Boxing Day still remains a key shopping day - twice as much money was spent on Boxing Day than Black Friday last year - while the period between Christmas Day and New Year generated £12billion in sales, according to Shopper Trak.

High street retailers had already cut prices after trading on the busiest shopping day of the year, dubbed "Super Saturday", failed to lure shoppers to stores.

Clothing and accessories are at the top of Boxing Day shopping lists, with 40 per cent of customers looking for everything from coats and shoes to dresses and children's clothing for half price.

Stores and shopping centres are expected to get a lot busier through the day.

The Westfield shopping centres in London - in Shepherd's Bush and Stratford - were both expecting 400,000 shoppers on Boxing Day.

Huge crowds are also expected at Cardiff’s St David’s shopping centre (270,000), Birmingham's Bullring (250,000) and Manchester's Trafford Centre (190,000).

Mild weather is likely to encourage shoppers to head out, with double-digit temperatures expected in some places.

Others chose to avoid the crowds and take advantage of sales from the comfort of their own home.

Online sales are expected to hit £1.04billion – up 20 per cent on last year.

Some shoppers admitted they would shop online and in stores on Wednesday.

Jimmy New, of VoucherCodes.co.uk, told the Mirror: “Boxing Day continues to be a hugely popular savings day for the high street, with billions being spent on bargains.”

Figures from VoucherCodes.co.uk and Centre for Retail Research reveal 17.8million people will pack shopping centres today while 9.8million will snap up deals from the comfort of their homes.

A study by Barclaycard suggests men will outspend women in the hunt for a bargain.

Research shows that four in 10 adults plan to shop in the sales over the period, anticipating an average spend of sh. 24000 each.

Men will be the biggest spenders, with findings showing they expect to shell out 50 per cent more than women at sh. 29000 compared with sh. 19500.

Three in 10 Britons plan to hit the sales on Boxing Day, the study found.

But more and more consumers were planning to start their sales shopping even earlier, with three in 10 bargain-hunters beginning their spree on Christmas Eve and 17 per cent on Christmas Day.

Of those Christmas Day shoppers, three in 10 said this is because of fear of missing out on a bargain.

John Lewis shoppers didn't have to wait until Boxing Day, with clearance having already started online at 5pm on Christmas Eve.

Argos started its sale on Christmas Day online, as it did last year.

Debenhams has been running significant sales before Christmas even arrived, with up to 50 per cent off on designer womenswear and beauty and fragrance.

While the high street will get a boost, online will again steal the show, Barclaycard said.

Four in five of those who plan to shop in the sales will do some online, with 69 per cent saying they will make the majority of their purchases online - up from 42 per cent in 2017.

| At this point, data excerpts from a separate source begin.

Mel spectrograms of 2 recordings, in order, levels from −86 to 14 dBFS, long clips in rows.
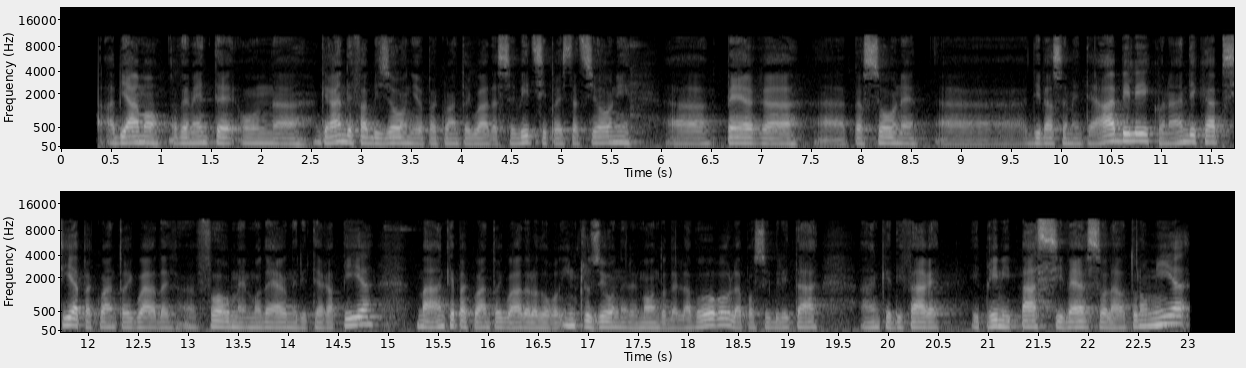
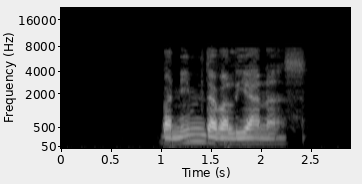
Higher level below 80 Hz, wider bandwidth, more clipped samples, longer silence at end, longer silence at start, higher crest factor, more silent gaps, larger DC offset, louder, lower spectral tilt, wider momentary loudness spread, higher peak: first, -58 dBFS vs -78 dBFS; first, 11 kHz vs 7.8 kHz; neither; about the same, 0.45 s vs 0.5 s; second, 0.35 s vs 1 s; about the same, 18 dB vs 20 dB; neither; neither; about the same, -30 LUFS vs -29 LUFS; about the same, -5.5 dB/octave vs -5 dB/octave; second, 13 LU vs 19 LU; about the same, -12 dBFS vs -12 dBFS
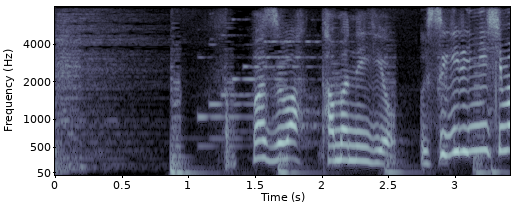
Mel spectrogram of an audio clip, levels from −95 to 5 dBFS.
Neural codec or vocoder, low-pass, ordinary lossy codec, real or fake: none; none; none; real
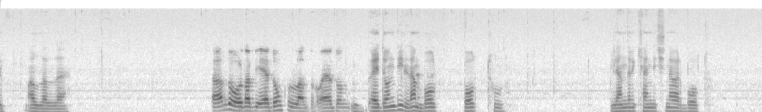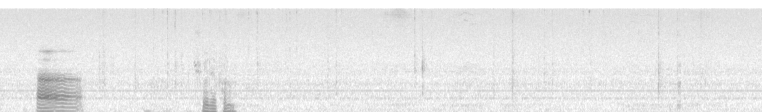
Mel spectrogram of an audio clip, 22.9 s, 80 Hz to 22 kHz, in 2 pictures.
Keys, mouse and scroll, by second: 0.1 g, 1.3 scroll up 1, 1.4 s, 1.8 g, 3.2-6.8 typing, 8.0 shift+a, 12.8 s, 13.9 g, 14.5 s, 15.2 g, 16.2 alt+z, 16.4-17.5 middle drag, 17.5 KP_1, 17.8 KP_3, 18.4-18.8 scroll down 5, 18.8 shift+middle click, 19.1 scroll up 5, 20.7 shift+middle click, 21.4-21.7 scroll up 1, 21.7 g.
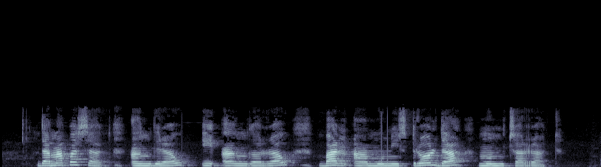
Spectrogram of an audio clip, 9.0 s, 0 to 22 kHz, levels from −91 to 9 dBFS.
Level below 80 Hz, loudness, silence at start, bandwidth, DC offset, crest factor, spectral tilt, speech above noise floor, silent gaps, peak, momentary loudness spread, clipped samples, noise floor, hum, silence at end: -62 dBFS; -21 LUFS; 0.55 s; 8 kHz; under 0.1%; 20 dB; -3.5 dB/octave; 47 dB; none; -2 dBFS; 13 LU; under 0.1%; -68 dBFS; none; 0.85 s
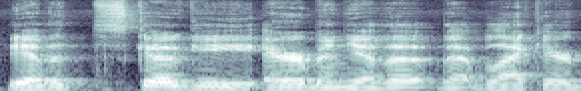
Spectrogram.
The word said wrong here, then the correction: Tuskegee: It says really Tuskegee.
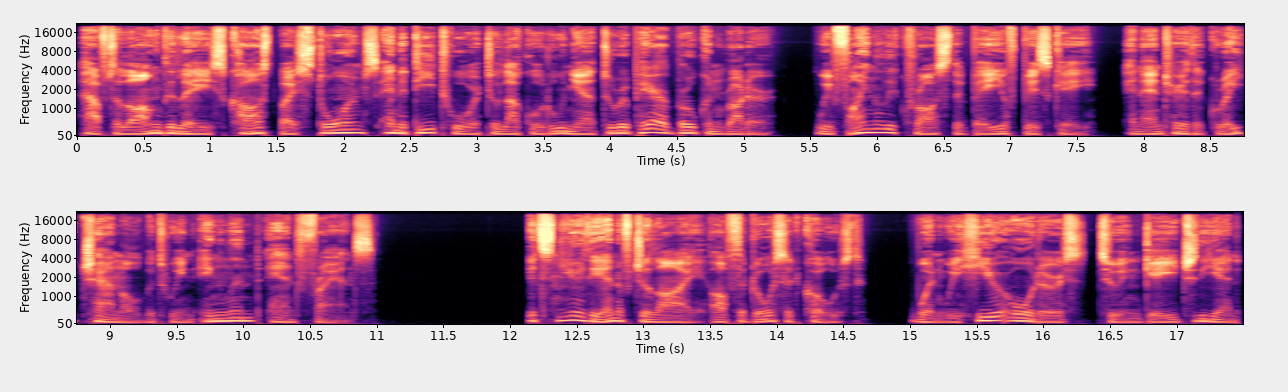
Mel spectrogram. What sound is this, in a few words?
english international audiobooks, german voice actor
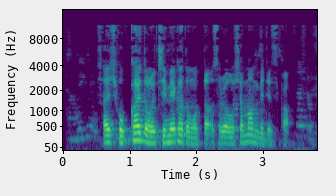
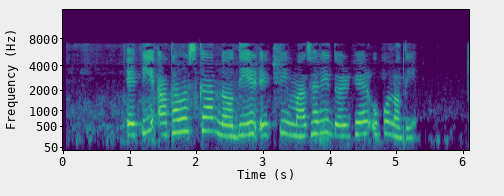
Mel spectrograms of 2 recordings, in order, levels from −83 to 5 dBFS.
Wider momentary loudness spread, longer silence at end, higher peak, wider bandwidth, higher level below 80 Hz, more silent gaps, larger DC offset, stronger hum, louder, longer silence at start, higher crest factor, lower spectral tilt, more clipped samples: first, 16 LU vs 7 LU; first, 0.2 s vs 0 s; about the same, 0 dBFS vs 0 dBFS; first, 11.5 kHz vs 7.6 kHz; about the same, -58 dBFS vs -62 dBFS; neither; neither; neither; second, -19 LUFS vs -15 LUFS; second, 0.2 s vs 0.4 s; about the same, 20 dB vs 16 dB; first, -5.5 dB/octave vs -2 dB/octave; neither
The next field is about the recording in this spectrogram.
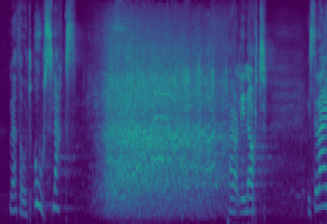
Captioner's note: audience laughing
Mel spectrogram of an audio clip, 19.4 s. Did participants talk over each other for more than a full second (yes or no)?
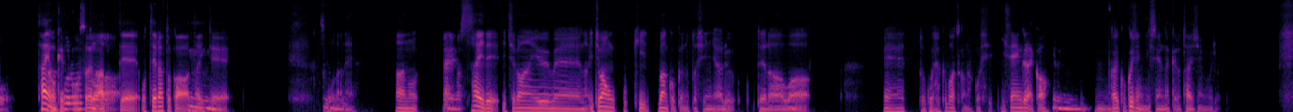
yes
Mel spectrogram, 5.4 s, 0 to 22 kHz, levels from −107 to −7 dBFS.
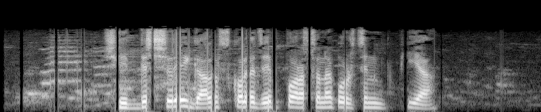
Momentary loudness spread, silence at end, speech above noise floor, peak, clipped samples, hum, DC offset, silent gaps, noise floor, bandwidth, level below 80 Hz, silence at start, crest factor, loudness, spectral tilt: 19 LU; 1.1 s; 43 dB; 0 dBFS; under 0.1%; none; under 0.1%; none; -59 dBFS; 8 kHz; -50 dBFS; 0.25 s; 16 dB; -16 LUFS; -4.5 dB/octave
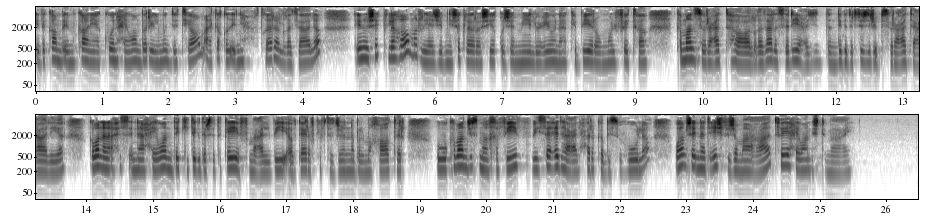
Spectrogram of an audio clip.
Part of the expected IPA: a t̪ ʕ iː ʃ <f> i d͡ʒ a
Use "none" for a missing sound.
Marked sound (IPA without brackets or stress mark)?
f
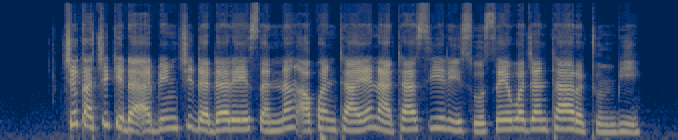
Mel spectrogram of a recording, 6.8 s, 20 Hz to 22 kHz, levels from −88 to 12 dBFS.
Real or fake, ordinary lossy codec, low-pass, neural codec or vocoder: fake; none; none; vocoder, 48 kHz, 128 mel bands, Vocos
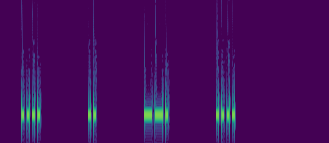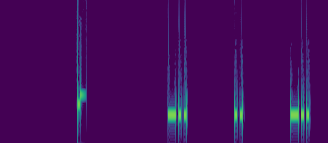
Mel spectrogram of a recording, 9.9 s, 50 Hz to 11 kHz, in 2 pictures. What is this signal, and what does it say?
Morse code, heard as a keyed tone, about 30 wpm, spaced as for 10 wpm, 700 Hz. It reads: HIGH DID
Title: 6x Character Spacing - Top 200 Words - 30wpm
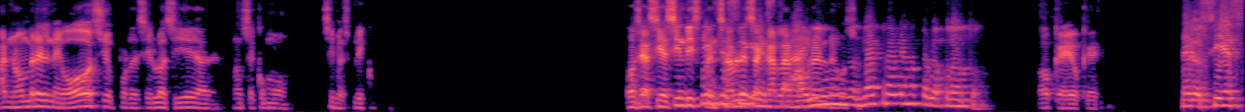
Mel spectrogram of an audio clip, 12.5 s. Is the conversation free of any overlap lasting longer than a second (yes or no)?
no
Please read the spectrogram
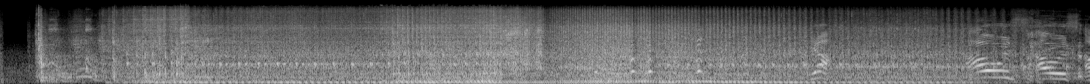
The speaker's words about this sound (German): Wenn das nicht reicht. Gummihuhn mit Verkleidung. Dann weiß ich auch nicht.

Nearly a third of those who intend to shop online plan to use their smartphone or tablet to make a purchase.

Konrad Kelling, managing director of customer solutions at Barclaycard, said: "Whilst most plan to spend Boxing Day with friends and family, Brits also don't want to miss out on the best deals to be had.

"Surprisingly, men plan to spend more than women in the sales this year - whether that be staying up late to buy that must-have item or even browsing online during the family festivities."

He added: "Boxing Day remains the most popular day to shop for bargains over the Christmas period.

"However, this year the majority of consumers plan to shop online from the comfort and convenience of their own home rather than braving the winter weather and crowds on the high street."

It has been a torrid year for retailers with notable high street names such as Pound world and Maplin falling into administration, Marks & Spencer and Debenhams announcing plans to shutter stores, while super dry, Carpet right and Card Factory issued profit warnings.

High street retailers have been battling higher costs, low consumer confidence as shoppers rein in spending amid Brexit uncertainty and people increasingly shop online rather than visit bricks-and-mortar stores.

 

If you got the chance to ask God one question, what would it be?
Related Topics

Share this story
.
RECOMMENDED